The Uyghurs are a Muslim minority group living China's Xinjiang region. It is now estimated over one million Uyghurs have been arrested and imprisoned in China's vast network of "re-education" camps.
If the government really intends to “reopen” Christmas Island in any major way, it could find itself spending a lot of money there on few if any people.
Some targets seem easier to meet than others, while some are just plain unreliable. Here are four things we've learnt from the last decade of Closing the Gap policy.
A bill to allow for asylum seeker on Nauru and Manus Island to be transferred to Australia for medical and psychiatric treatment has passed both Houses. How will it change things for those detained?
The government doesn't need to extend jurisdictions, or boost enforcement powers to prosecute corporations that have behaved dishonestly. The law for prosecution is there already.
While the Constitution was brought into play in the debate on this bill, it actually has little to say on the matter – and the government can still govern despite its passing.
The government will turn up the dial by announcing “contingency plans” against fresh arrivals. Morrison is already moving on to the claim that Shorten couldn't be trusted to be strong on turnbacks.
Australia's immigration department doesn't keep a record of the number of people applying for asylum at airports. This means there is no oversight over the treatment of those seeking protection.
Reformers have tried to modernise Iran for decades but have failed mainly due to the country's powerful theocracy. And then there are those who want to overthrow the regime altogether.
The latest polls show Labor holding a solid lead over the Coalition, while seat polls show that Tony Abbott may struggle to retain his Sydney seat.
As a police officer, I was involved in many pursuits, investigated serious accidents and later became a researcher. Here's what I've learned about how police make decisions in a pursuit.
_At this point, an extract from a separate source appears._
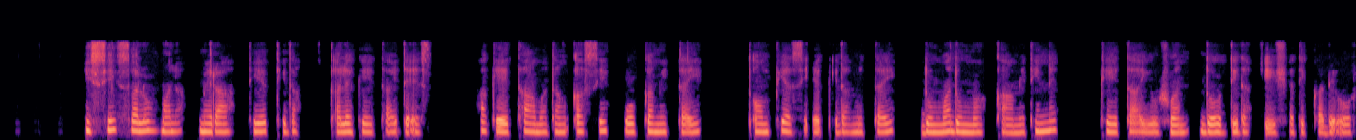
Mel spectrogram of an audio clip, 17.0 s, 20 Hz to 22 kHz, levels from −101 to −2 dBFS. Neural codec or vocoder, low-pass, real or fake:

Just as with Kevin07, formerly Coalition-friendly independents gave life-long centre-right voters a way to break ranks without feeling like they were being disloyal. Zali Steggall is doing the same.
A barrister may report confidential client communications to police where their client has threatened the safety of another person, but going beyond such discrete instances is ethically fraught.
At least one child is killed by a parent in Australia every fortnight. The latest report from the Australian Institute of Criminology shows the nature of filicide in Australia.
If the government feels it is on the rack over the amendments, Labor also is in an awkward position, and at least one of the independents finds herself in the spotlight.
Deep Saini speaks with Michelle Grattan about the week in politics.
Unless Lawyer X had next to no role in the defence of her clients, all the results of any trial where she represented them could be overturned. And this could mean release from prison with no retrial.
The US has withdrawn from a major arms control treaty with Russia, and Russia followed suit. So, what was the treaty, and what happens now?
Islamic dispute resolution is a way of avoiding court but resolving disputes under Islamic law. Other countries use this approach. But is it right for Australia?
Four scholars weigh in on President Donald Trump's State of the Union speech, exploring his statements on immigration, childhood poverty, the border wall and the investigations into his campaign.
Everyone seems to be talking about populism. But if it is to appeal to ordinary people, why is often framed as a negative thing?
Since 1982, presidents have invited special guests to the State of the Union who they believe embody values around which the nation can rally.
The Treaty of Waitangi, signed in 1840, is New Zealand's foundation document. But debate continues about the exact meaning of the treaty text.